Poker is a game in which players bet against each other using their hand of cards. The game has a number of different variations, all with different rules and betting structures.
There are four basic types of poker games: Fixed-Rate, Pot-Limit, Multi-table, and Sit-and-Go. Each has a unique set of strategies and tactics.
Learn to read the table – A major key to playing well at poker is reading the table. This means analyzing patterns in betting and folding behavior, as well as watching other players’ actions.
This is not a difficult skill to learn, but it does require some practice and patience.

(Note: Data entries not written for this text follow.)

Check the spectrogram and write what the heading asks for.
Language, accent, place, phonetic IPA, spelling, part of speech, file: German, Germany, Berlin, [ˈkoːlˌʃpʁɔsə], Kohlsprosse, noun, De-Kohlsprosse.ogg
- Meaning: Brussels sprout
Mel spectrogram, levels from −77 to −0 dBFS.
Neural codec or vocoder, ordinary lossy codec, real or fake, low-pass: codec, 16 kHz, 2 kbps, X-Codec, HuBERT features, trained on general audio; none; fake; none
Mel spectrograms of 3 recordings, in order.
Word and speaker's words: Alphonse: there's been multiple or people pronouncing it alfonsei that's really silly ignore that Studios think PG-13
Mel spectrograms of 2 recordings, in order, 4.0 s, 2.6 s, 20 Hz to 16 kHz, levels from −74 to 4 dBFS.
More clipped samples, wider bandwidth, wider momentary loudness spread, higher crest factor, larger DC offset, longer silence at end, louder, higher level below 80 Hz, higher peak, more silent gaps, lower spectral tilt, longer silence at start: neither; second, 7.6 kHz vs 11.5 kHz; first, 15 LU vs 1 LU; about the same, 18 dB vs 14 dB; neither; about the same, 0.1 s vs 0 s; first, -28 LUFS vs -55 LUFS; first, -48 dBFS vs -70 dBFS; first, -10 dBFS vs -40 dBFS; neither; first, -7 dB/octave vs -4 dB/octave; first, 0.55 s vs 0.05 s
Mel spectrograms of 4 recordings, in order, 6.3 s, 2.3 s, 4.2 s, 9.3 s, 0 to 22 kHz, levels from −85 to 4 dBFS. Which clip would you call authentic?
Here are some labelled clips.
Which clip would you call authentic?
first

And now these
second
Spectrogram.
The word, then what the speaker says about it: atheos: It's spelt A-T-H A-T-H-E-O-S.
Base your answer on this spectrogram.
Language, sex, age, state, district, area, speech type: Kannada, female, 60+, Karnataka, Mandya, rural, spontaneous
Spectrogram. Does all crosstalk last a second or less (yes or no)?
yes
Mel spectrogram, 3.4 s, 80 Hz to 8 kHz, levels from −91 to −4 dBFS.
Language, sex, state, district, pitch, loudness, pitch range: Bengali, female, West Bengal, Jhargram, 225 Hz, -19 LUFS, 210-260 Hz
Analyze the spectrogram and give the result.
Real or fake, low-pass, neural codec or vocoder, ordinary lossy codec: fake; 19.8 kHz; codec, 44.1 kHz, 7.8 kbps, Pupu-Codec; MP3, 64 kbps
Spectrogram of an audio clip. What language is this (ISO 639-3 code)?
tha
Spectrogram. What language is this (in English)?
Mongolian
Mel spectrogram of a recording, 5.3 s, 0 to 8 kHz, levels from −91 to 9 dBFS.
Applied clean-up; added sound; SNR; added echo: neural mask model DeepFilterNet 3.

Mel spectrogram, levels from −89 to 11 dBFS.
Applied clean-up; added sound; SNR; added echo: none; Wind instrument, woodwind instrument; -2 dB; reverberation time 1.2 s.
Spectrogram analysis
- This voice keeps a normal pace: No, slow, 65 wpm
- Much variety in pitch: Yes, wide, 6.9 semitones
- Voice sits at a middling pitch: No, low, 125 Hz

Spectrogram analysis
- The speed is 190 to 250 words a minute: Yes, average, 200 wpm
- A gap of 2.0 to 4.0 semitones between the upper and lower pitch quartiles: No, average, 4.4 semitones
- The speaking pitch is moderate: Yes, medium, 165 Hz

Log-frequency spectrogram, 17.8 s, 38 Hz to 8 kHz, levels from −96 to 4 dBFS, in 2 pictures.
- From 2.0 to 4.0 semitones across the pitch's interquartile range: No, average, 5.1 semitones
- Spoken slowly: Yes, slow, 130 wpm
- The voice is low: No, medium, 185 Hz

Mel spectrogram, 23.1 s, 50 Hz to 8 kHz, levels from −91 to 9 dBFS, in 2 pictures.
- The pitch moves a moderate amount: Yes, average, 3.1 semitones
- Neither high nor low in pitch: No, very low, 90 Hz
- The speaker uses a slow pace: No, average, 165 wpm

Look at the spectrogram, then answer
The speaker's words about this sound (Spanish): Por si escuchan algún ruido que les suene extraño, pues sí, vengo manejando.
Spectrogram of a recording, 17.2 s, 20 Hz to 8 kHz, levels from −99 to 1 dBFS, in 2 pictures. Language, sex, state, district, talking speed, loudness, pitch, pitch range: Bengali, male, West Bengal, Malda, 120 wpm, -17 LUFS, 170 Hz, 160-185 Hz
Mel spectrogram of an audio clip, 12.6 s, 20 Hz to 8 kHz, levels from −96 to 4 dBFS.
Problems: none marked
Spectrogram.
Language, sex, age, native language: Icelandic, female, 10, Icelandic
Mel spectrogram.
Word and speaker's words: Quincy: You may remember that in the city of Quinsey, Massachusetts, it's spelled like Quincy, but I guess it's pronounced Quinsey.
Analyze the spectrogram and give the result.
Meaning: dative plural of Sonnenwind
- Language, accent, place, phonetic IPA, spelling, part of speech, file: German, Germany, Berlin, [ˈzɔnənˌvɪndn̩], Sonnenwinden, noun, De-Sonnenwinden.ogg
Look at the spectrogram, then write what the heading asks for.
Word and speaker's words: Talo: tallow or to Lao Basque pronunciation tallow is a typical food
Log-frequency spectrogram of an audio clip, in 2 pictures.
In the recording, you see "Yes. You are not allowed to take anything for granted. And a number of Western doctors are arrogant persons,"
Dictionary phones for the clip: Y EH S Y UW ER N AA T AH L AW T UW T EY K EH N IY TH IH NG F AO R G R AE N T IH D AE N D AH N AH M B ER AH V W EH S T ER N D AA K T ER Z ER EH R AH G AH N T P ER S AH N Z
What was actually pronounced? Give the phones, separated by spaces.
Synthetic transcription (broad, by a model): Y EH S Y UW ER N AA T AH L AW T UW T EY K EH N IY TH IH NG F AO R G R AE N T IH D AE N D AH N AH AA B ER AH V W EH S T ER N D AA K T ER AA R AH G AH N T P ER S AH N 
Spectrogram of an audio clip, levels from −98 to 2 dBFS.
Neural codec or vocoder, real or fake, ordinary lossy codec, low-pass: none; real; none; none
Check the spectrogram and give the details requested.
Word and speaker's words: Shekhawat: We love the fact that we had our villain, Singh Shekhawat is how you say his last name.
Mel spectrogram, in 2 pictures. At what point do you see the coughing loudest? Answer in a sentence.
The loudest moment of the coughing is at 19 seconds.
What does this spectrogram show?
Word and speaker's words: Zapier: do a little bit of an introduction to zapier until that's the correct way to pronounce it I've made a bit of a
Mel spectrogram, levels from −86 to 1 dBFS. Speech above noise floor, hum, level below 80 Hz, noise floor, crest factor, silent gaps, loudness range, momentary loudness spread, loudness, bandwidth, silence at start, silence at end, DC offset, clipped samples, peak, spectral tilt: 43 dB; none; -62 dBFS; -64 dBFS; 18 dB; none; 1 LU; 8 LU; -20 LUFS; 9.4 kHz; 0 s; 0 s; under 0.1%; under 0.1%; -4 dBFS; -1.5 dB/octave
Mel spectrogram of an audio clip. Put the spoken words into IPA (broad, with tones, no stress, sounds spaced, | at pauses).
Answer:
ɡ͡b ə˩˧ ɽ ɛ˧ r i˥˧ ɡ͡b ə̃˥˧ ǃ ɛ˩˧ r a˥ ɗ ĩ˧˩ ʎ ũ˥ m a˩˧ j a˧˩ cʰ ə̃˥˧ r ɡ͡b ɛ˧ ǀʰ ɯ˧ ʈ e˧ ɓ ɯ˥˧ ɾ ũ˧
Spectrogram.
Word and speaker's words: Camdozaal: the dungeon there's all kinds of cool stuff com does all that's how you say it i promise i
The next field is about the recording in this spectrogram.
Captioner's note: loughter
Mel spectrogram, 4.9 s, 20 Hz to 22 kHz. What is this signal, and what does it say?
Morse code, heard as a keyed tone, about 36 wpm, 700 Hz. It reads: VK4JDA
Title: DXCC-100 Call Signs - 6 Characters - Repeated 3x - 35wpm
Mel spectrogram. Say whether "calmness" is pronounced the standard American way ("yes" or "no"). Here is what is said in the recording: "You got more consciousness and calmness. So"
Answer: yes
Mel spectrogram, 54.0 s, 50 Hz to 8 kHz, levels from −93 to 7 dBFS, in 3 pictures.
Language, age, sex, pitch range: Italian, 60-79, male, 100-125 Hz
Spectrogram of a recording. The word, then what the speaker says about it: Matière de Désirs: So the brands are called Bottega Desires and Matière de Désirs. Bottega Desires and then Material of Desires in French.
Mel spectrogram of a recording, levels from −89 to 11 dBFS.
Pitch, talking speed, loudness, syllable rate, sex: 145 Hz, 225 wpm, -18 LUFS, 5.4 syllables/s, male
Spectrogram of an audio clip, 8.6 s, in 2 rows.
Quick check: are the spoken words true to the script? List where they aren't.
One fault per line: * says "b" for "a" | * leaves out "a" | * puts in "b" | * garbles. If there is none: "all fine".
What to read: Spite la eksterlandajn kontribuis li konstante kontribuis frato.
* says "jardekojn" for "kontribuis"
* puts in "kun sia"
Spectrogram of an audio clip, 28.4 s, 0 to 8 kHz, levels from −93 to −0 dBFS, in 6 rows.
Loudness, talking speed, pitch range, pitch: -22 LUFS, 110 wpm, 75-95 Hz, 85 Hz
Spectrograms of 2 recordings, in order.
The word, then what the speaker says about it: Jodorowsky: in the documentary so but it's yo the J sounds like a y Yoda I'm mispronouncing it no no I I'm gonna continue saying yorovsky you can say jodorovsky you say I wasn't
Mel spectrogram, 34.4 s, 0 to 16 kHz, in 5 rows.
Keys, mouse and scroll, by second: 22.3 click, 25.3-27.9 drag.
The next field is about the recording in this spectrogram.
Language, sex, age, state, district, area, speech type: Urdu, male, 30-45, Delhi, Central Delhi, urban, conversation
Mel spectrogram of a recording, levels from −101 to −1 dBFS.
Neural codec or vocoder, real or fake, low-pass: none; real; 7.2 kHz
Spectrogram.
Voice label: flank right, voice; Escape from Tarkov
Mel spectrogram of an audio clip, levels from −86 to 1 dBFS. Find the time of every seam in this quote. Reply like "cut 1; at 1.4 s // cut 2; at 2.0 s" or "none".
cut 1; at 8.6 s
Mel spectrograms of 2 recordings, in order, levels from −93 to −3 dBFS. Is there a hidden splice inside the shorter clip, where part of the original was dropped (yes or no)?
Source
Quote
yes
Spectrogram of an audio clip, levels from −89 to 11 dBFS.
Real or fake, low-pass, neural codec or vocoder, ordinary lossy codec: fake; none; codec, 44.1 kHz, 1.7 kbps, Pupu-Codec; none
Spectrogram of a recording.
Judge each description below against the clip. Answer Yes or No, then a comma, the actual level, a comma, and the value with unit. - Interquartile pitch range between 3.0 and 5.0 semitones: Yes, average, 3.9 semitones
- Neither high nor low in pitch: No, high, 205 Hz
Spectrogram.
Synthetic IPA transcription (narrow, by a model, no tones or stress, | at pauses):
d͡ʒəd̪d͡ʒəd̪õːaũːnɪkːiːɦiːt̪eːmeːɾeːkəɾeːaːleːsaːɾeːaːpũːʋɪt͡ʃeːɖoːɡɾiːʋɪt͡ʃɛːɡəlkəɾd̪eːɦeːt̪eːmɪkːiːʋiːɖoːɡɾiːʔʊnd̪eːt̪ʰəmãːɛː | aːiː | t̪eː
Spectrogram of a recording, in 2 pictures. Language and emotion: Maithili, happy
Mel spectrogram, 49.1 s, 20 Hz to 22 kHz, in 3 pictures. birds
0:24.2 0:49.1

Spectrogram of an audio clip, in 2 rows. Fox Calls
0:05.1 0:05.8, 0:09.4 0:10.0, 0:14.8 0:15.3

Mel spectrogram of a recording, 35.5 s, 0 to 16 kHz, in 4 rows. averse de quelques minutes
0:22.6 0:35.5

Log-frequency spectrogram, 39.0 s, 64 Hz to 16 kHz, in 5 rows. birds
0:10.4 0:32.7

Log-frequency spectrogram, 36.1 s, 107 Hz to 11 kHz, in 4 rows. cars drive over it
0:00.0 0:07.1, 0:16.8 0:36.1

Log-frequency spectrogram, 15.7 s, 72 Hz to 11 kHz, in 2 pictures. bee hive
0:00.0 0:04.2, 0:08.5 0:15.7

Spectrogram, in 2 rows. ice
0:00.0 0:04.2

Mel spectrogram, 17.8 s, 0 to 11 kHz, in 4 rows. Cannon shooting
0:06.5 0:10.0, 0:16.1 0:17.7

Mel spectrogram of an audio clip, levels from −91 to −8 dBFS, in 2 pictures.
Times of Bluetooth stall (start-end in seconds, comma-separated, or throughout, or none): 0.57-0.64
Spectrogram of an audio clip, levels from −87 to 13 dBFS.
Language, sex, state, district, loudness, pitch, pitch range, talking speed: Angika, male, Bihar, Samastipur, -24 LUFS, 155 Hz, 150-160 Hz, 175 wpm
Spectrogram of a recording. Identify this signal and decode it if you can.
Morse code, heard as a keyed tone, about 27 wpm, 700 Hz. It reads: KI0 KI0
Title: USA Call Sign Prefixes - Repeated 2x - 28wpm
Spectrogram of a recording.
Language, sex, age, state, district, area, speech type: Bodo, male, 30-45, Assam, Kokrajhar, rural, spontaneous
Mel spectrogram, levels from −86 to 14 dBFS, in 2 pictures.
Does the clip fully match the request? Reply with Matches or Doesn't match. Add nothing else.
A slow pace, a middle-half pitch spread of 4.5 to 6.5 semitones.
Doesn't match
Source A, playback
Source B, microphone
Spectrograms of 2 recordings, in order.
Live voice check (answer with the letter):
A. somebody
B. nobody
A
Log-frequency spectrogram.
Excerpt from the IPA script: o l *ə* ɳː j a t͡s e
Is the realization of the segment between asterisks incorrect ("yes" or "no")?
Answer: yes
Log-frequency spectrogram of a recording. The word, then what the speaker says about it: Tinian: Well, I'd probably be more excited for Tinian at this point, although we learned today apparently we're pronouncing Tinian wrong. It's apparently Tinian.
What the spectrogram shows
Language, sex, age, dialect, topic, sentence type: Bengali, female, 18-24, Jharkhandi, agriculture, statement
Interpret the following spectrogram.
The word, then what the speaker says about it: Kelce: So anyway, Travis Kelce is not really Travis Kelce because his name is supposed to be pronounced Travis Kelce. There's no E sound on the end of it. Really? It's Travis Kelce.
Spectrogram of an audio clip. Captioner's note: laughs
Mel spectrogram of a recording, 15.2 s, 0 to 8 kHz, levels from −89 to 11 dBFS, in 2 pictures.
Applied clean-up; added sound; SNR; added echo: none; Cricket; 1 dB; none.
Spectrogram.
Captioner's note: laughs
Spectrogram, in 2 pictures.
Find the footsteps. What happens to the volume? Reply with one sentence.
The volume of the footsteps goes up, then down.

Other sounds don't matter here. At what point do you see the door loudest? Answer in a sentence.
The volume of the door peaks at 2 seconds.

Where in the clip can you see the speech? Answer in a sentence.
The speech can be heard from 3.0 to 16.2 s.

Watching other players can reveal some surprisingly accurate information about their hands, which can help you determine what kind of action to take in certain situations.
Know your opponents – When it comes to poker, the most important part of knowing your opponents is determining how good their hand is before you put any money in the pot. For example, if a player is constantly calling and not raising then you can safely assume they are holding very weak hands that will fold easily. On the other hand, if they have been consistently raising and not folding then you can assume they are holding solid hands that will continue to win with decent betting.
Improve your stamina – A poker player’s physical strength is vital to success at the tables, and this can be improved by working out regularly and increasing your overall stamina. If you can’t handle a long session, or you start feeling fatigued, stop immediately to save yourself a lot of time and money.
Play the right hands – A poker pro will often tell you to only play the best hands. This is a sound strategy for winning money, but it can also be boring when you’re playing for fun.
If you have a pair of kings or a queen, or you are dealt a strong suited hand like an Ace-King or a Jack-Queen, you should always try to up the stakes and call when other players raise their bets. This will help you assert your dominance and increase your bankroll.
Learn to read the flop – The flop is the most important card in any hand because it will give you a clear picture of what your opponents’ hands are. It will reveal whether you have the nuts, or the best possible hand.
In some cases, you can even determine if someone has a bluff by watching the flop! If they have a good hand on the flop, and they check, you should bet aggressively, while if they have a bad hand, and they call, you should bet conservatively.
Don’t bet too much or too frequently – Many novice players don’t know how to correctly bet in poker. This is a mistake that can cost them a lot of money over time.
Remember that you’re not only dealing with other players at the table, but you’re also playing against the computer. You need to make sure that you don’t get too caught up in the shuffle, or the flutter of cards on the table, and that you can make decisions quickly.